A south, southeast wind slowly started to pick up as anticipated which on top of a big long period northwest swell was going to make for a washing machine sea state later in the day. We opted to batten down the hatches and head home instead of beating ourselves up. We cruised east towards the coast, with a little live squid left in the tank. We of course had to stop on the few paddies in route but again all turned up dry. We all shot the shit and talked fishing, surfing, and mountains up in Mammoth and June Lake where James has a cabin. Again, if you have a chance to fish with Captain James, I have to say don’t pass it. He’s not only an avid saltwater fisher but an overall rad guy who splits time as a fulltime fireman, Bight Sportfishing charter captain, and all-around badass outdoorsman.
Back at the docks we took our obligatory Instagram picture with our remaining bugs, offloaded our gear and immediately started reminiscing about the trip we literally just had. The combo of lobster hooping, staying on the island and then ghost hunting the next day was definitely an extremely unique experience. Plus, it’s still only January so the seabass bite should only get better as spring approaches.
I learned a ton about the rigging, what water conditions to look for and other tactics that some of the best in business use for White Seabass but what I took away the most is this – I have a lot of work to do to be successful catching this species. To me, this a somewhat technical fishery that requires a high level of know how (and probably as importantly, know when) if you want to consistently be successful. This will only come with spending time on the water. Learning the local spots, fishing and tracking through different moon phases and then staying on top of schools when the big females roll through. I greatly look forward to the challenge and am making it a priority this winter into spring to dedicate more time to learning it.
Thank you, Brandon and James, from Bight Sportfishing for putting together such an epic trip. I get why these guys have such a high reputation in our So-Cal fishing community. Both true anglers with an unmatched passion for White Seabass fishing but just as importantly, overall awesome guys that are there to make your trip fun. The epitome of what fishing should be.
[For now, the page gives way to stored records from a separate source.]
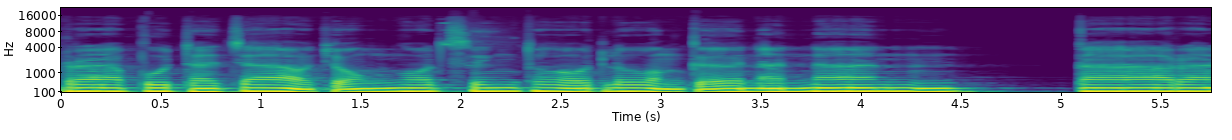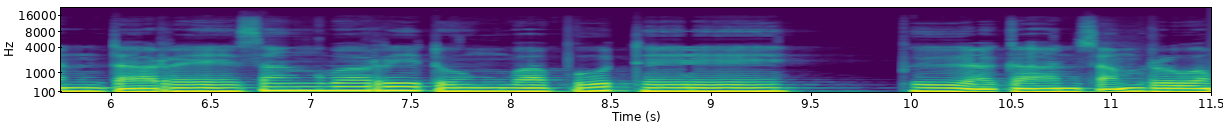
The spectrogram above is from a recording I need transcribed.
พระพุทธเจ้าจงงดซึ่งโทษล่วงเกินอันนั้น การันตะเรสังวริตุงวพุทเท เพื่อการสำรวม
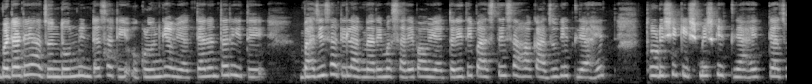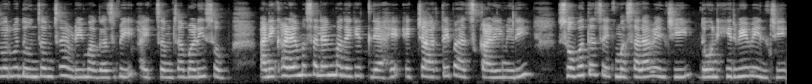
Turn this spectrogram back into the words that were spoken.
बटाटे अजून दोन मिनटासाठी उकळून घेऊयात. त्यानंतर इथे भाजीसाठी लागणारे मसाले पाहूयात. तर इथे पाच ते सहा काजू घेतले आहेत. थोडीशी किशमिश घेतली आहेत. त्याचबरोबर दोन चमचा एवढी मगजबी एक चमचा बडीसोप आणि खड्या मसाल्यांमध्ये घेतले आहे एक चार ते पाच काळी मिरी. सोबतच एक मसाला वेलची दोन हिरवी वेलची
ABOUT THE AUTHOR:Jordan Jennings grew up boating and fishing the lakes of his home state of Michigan. Cutting his teeth on the bass, salmon, perch, and pike of local inland lakes. His passion grew into saltwater fishing on the Gulf of Mexico when visiting family in Florida. He was lucky enough to come from a family of outdoorsman who taught him fishing, hunting and the beauty of nature. Now, Jordan is a fishing fanatic that spends as many days on the water as possible chasing new species, learning new techniques and enjoying the journey along the way.
Jordan is an experienced entrepreneur and sales and marketing professional within the boating industry. He currently works for Freedom Boat Club as their Global Director of Franchise Sales, which is just a fancy title that means he’s focused on starting and growing their network of boat clubs both domestically and internationally. He is a big ambassador and believer of promoting new boaters and fishermen into our sport.